“There are a number of committees and regulatory authorities looking at data and new data is coming every day and [they are] assessing those data.
“Of course it’s under evaluation and we wait for some feedback from those committees in coming days and hours.
“The appraisal that we have for the moment, and this is under consideration by the experts, is that the benefit-risk assessment for the vaccine is still largely positive.”
He announced that the WHO will convene its Global Advisory Committee on Vaccine Safety to examine the data.
“So we expect that probably by the end of Wednesday or Thursday we might have a fresh conclusive assessment from our experts,” he added.
“But at the present moment we are confident that the benefits risk assessment for the vaccine is largely still positive.”

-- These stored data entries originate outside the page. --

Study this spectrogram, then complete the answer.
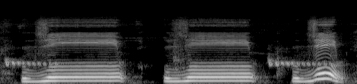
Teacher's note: জিম হরফকে জিহ্বার মাঝখান থেকে শক্ত করে পড়তে হয়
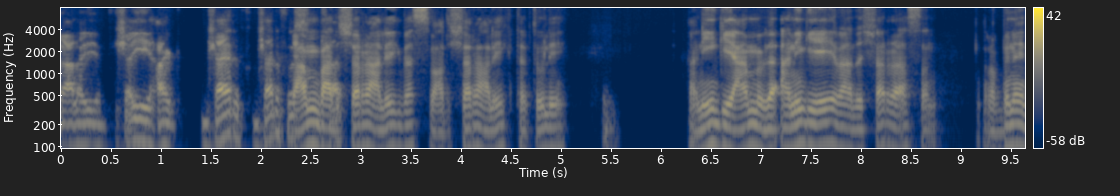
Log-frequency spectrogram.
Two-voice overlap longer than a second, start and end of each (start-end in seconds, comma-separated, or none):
none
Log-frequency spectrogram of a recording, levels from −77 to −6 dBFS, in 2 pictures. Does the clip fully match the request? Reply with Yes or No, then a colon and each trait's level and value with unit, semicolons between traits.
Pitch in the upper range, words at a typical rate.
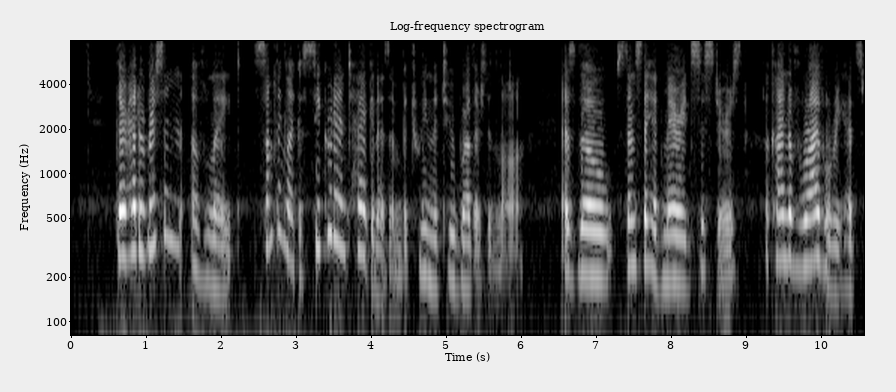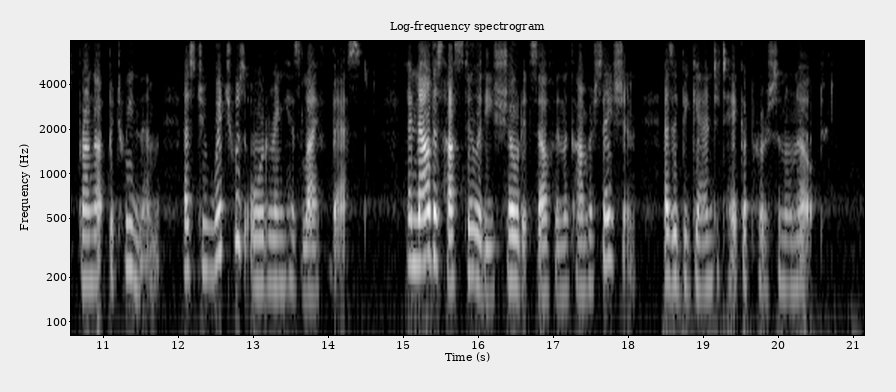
Yes: high, 220 Hz; average, 160 wpm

The MHRA has said it identified 30 cases of rare blood clot events out of 18.1 million doses of the jab administered up to and including March 24.
There have been seven deaths among the 30 cases.
But the regulator said the benefits of the vaccine in preventing coronavirus outweigh any risks and it urged the public to continue coming forward for the jab.
MHRA chief executive Dr June Raine said: “People should continue to get their vaccine when invited to do so.
“Our thorough and detailed review is ongoing into reports of very rare and specific types of blood clots with low platelets following the Covid-19 vaccine AstraZeneca.
“No decision has yet been made on any regulatory action.”
The 30 cases in the UK include 22 reports of CVST and eight of other thrombosis events with low platelets.
CVST clots stop blood draining from the brain properly.